• **THE INPUT**

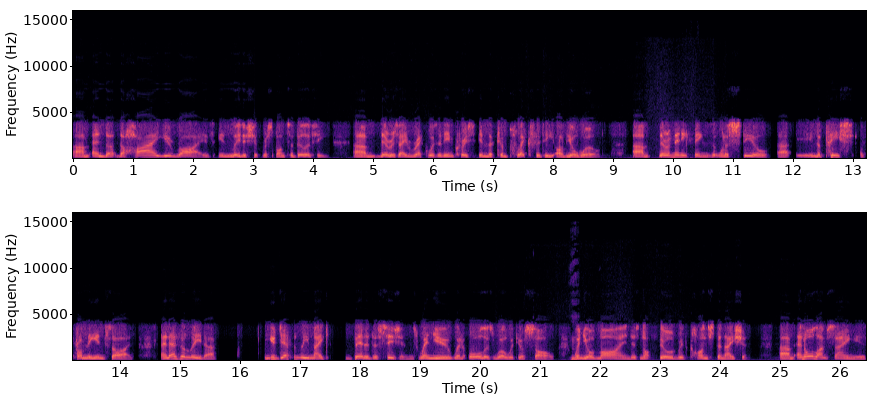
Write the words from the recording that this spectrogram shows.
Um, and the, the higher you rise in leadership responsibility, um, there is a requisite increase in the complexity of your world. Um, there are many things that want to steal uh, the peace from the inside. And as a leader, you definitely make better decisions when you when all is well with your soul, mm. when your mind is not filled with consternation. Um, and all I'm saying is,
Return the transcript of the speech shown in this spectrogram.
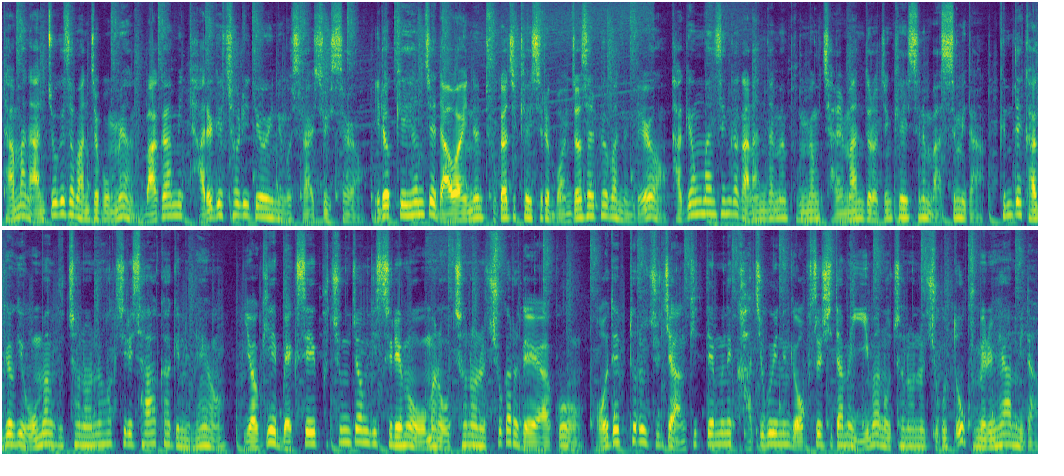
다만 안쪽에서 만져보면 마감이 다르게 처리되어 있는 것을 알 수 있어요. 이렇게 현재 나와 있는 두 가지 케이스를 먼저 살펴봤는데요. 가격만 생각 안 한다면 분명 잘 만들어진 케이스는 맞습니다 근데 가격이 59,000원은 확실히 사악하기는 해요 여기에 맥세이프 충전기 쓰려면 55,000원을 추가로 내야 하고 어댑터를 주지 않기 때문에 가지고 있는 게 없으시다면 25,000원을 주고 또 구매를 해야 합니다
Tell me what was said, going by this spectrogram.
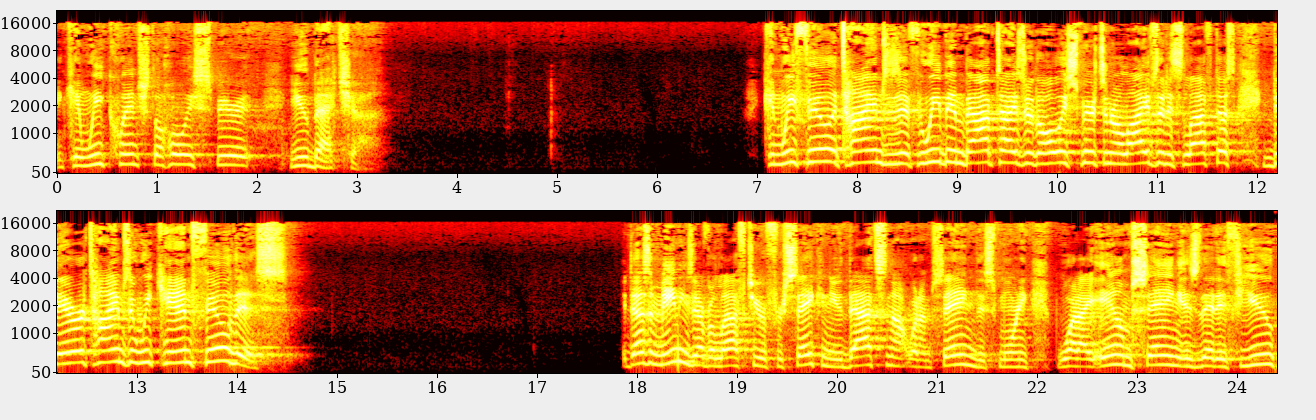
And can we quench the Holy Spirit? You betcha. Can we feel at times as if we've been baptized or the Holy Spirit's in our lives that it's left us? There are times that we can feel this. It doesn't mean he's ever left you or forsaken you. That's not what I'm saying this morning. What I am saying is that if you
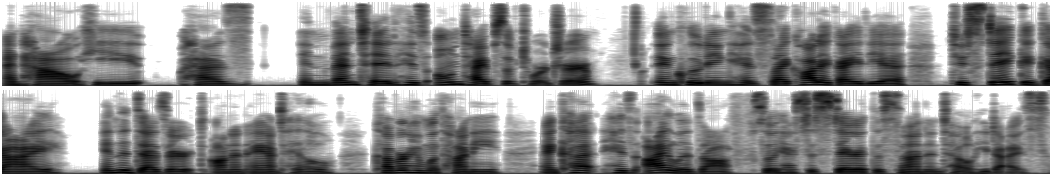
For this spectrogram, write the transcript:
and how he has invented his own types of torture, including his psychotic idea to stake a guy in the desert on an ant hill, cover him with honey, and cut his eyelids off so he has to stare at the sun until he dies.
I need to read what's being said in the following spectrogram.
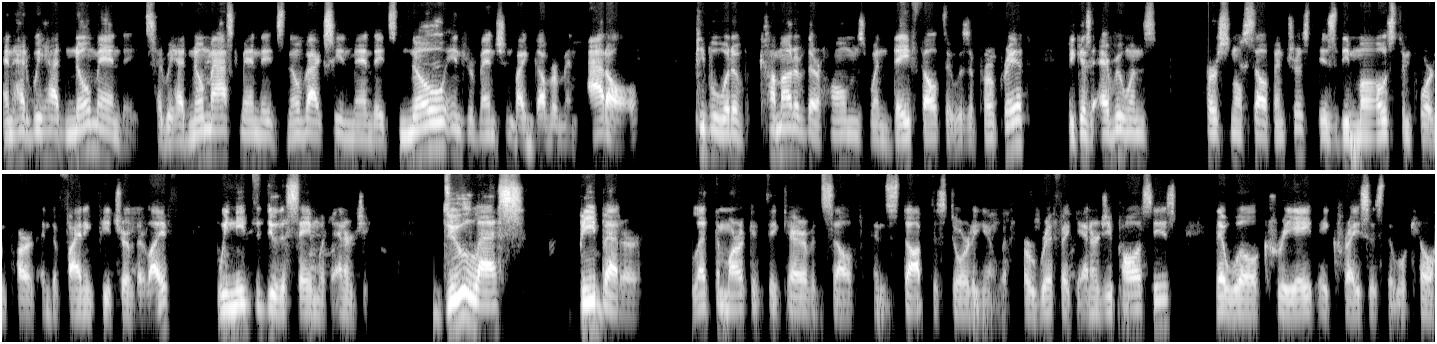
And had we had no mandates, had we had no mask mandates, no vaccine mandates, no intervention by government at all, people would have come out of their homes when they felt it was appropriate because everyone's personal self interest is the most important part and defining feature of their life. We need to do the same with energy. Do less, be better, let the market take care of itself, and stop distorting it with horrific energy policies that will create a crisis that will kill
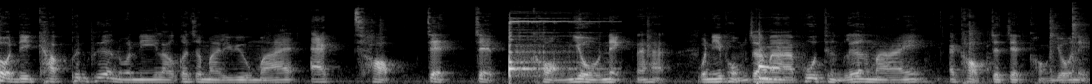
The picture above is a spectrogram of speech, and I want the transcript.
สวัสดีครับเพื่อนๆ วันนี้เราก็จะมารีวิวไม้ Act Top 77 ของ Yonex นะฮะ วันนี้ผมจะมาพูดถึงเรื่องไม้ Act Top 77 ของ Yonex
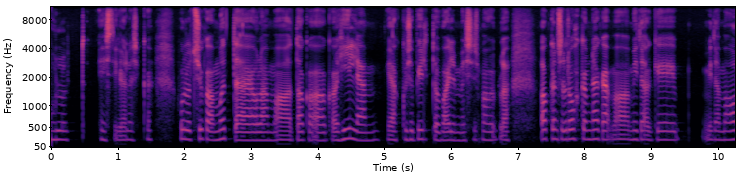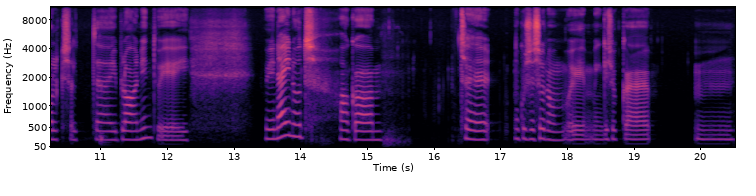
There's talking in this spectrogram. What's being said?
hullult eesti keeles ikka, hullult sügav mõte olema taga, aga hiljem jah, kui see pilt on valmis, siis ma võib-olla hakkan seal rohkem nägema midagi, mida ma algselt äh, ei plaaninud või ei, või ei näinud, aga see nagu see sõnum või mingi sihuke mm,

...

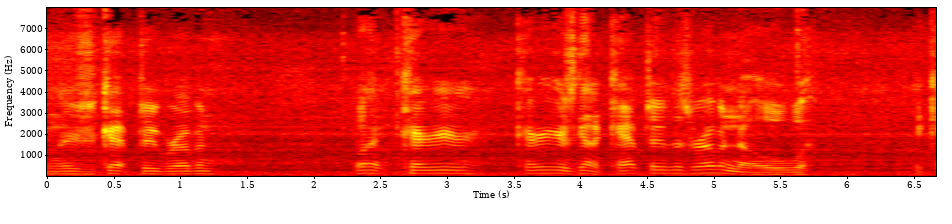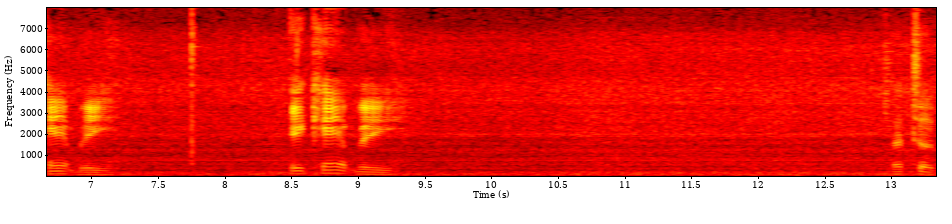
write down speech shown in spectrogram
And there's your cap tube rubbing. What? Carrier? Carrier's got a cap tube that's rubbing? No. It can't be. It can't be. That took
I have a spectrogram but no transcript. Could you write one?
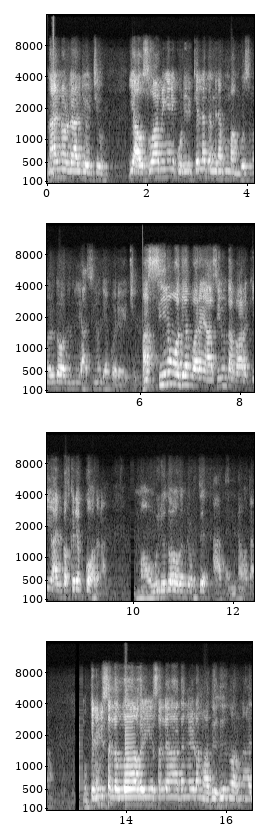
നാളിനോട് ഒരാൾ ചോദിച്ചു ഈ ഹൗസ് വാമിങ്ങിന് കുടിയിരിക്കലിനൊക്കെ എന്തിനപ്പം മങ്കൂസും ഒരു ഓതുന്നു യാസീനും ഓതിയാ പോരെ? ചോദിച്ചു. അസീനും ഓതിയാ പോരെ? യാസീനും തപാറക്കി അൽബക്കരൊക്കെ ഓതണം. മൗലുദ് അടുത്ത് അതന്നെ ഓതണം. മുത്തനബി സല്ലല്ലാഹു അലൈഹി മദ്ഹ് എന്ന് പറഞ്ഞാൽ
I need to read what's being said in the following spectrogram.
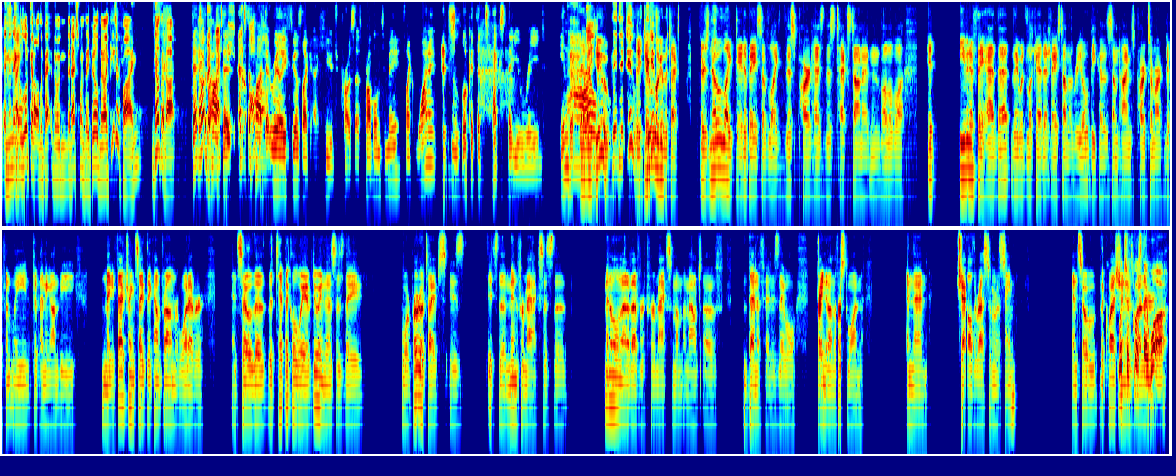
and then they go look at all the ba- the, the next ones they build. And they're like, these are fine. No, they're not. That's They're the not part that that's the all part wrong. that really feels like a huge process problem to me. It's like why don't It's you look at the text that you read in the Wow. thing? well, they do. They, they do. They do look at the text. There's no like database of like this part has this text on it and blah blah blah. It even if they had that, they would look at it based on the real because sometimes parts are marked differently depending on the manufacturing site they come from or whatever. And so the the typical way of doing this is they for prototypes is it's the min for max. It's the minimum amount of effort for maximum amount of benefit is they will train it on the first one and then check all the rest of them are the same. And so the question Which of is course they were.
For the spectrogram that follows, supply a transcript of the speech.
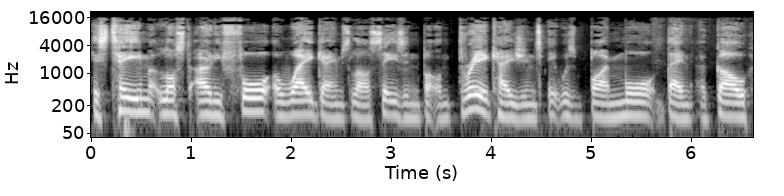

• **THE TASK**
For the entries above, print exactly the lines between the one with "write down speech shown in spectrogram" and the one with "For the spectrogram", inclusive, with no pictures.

• **SOLUTION**
write down speech shown in spectrogram
And there's your cap tube rubbing. What? Carrier? Carrier's got a cap tube that's rubbing? No. It can't be. It can't be. That took
I have a spectrogram but no transcript. Could you write one?
നാളിനോട് ഒരാൾ ചോദിച്ചു ഈ ഹൗസ് വാമിങ്ങിന് കുടിയിരിക്കലിനൊക്കെ എന്തിനപ്പം മങ്കൂസും ഒരു ഓതുന്നു യാസീനും ഓതിയാ പോരെ? ചോദിച്ചു. അസീനും ഓതിയാ പോരെ? യാസീനും തപാറക്കി അൽബക്കരൊക്കെ ഓതണം. മൗലുദ് അടുത്ത് അതന്നെ ഓതണം. മുത്തനബി സല്ലല്ലാഹു അലൈഹി മദ്ഹ് എന്ന് പറഞ്ഞാൽ
I need to read what's being said in the following spectrogram.
and then they go look at all the ba- the, the next ones they build. And they're like, these are fine. No, they're not. That's They're the not part that that's the all part wrong. that really feels like a huge process problem to me. It's like why don't It's you look at the text that you read in the Wow. thing? well, they do. They, they do. They do look at the text. There's no like database of like this part has this text on it and blah blah blah. It even if they had that, they would look at it based on the real because sometimes parts are marked differently depending on the manufacturing site they come from or whatever. And so the the typical way of doing this is they for prototypes is it's the min for max. It's the minimum amount of effort for maximum amount of benefit is they will train it on the first one and then check all the rest of them are the same. And so the question Which of is course they were.
For the spectrogram that follows, supply a transcript of the speech.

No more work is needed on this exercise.